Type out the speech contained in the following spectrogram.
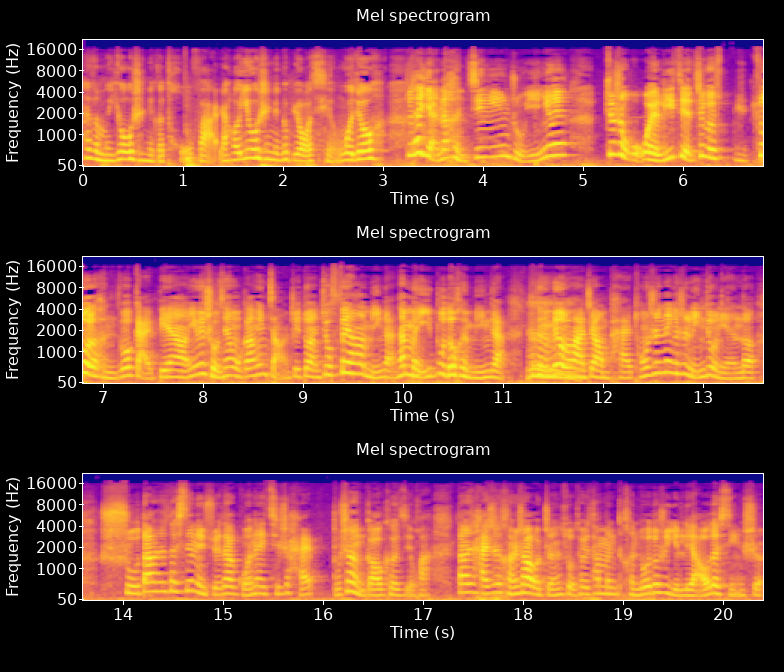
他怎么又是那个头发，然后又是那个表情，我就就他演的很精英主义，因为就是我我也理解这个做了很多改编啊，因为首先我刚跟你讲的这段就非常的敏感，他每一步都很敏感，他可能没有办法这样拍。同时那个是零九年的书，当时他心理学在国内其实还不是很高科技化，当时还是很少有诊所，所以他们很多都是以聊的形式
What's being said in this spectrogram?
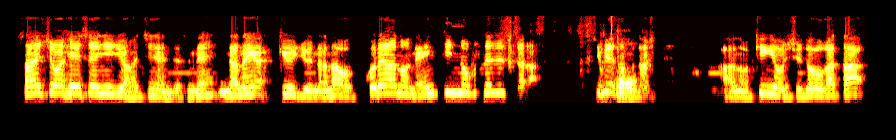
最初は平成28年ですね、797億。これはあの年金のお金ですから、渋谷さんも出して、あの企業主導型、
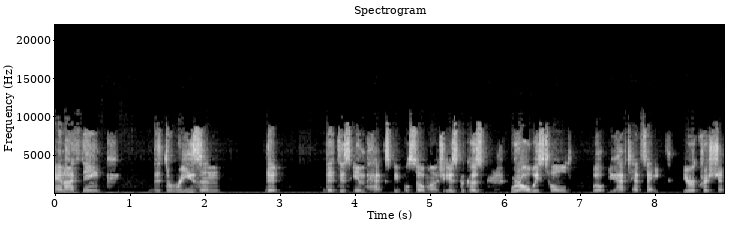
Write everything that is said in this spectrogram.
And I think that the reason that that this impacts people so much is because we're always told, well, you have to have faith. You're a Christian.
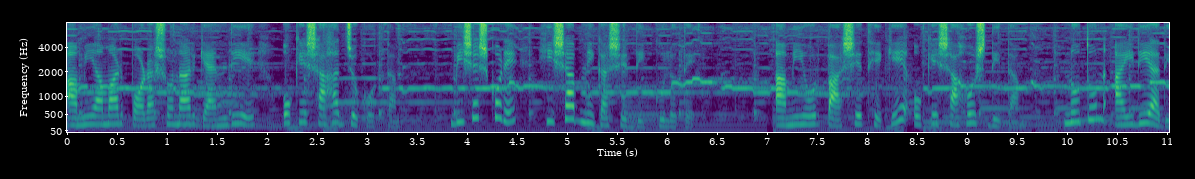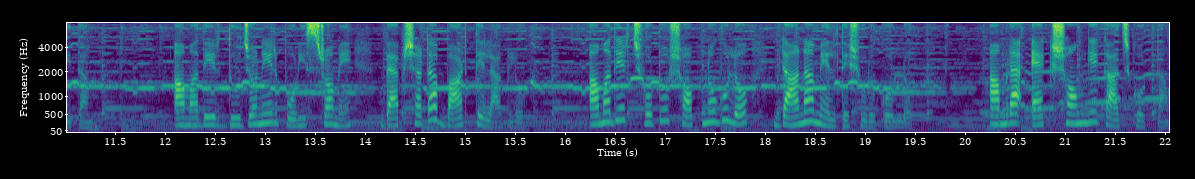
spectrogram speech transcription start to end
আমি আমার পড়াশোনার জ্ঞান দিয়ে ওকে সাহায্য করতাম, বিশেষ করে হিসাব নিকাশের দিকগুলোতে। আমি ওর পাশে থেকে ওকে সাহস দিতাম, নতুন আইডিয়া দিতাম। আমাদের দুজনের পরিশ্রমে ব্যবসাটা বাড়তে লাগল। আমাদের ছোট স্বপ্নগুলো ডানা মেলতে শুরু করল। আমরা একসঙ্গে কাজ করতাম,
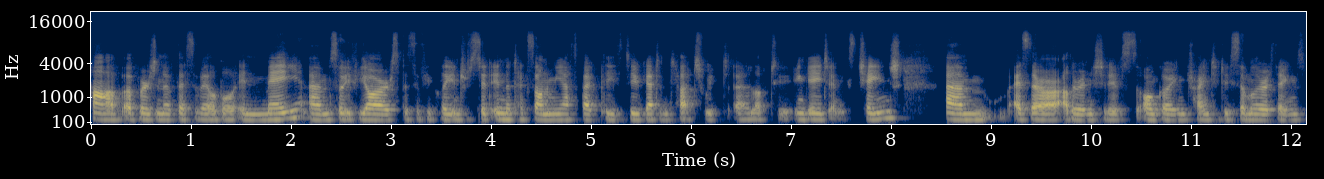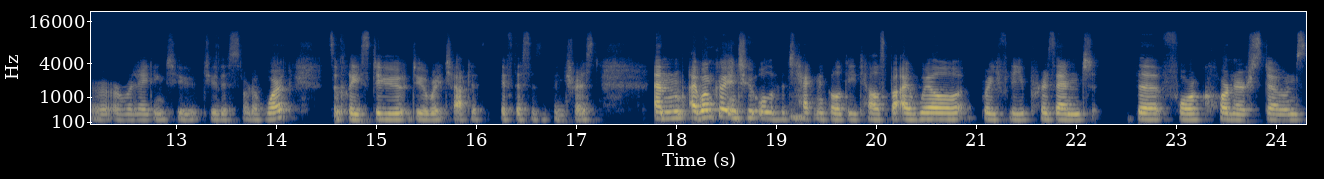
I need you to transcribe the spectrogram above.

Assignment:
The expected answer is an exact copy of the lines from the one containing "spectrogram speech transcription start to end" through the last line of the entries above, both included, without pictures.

Exercise result:
spectrogram speech transcription start to end
আমি আমার পড়াশোনার জ্ঞান দিয়ে ওকে সাহায্য করতাম, বিশেষ করে হিসাব নিকাশের দিকগুলোতে। আমি ওর পাশে থেকে ওকে সাহস দিতাম, নতুন আইডিয়া দিতাম। আমাদের দুজনের পরিশ্রমে ব্যবসাটা বাড়তে লাগল। আমাদের ছোট স্বপ্নগুলো ডানা মেলতে শুরু করল। আমরা একসঙ্গে কাজ করতাম,
I need you to transcribe the spectrogram above.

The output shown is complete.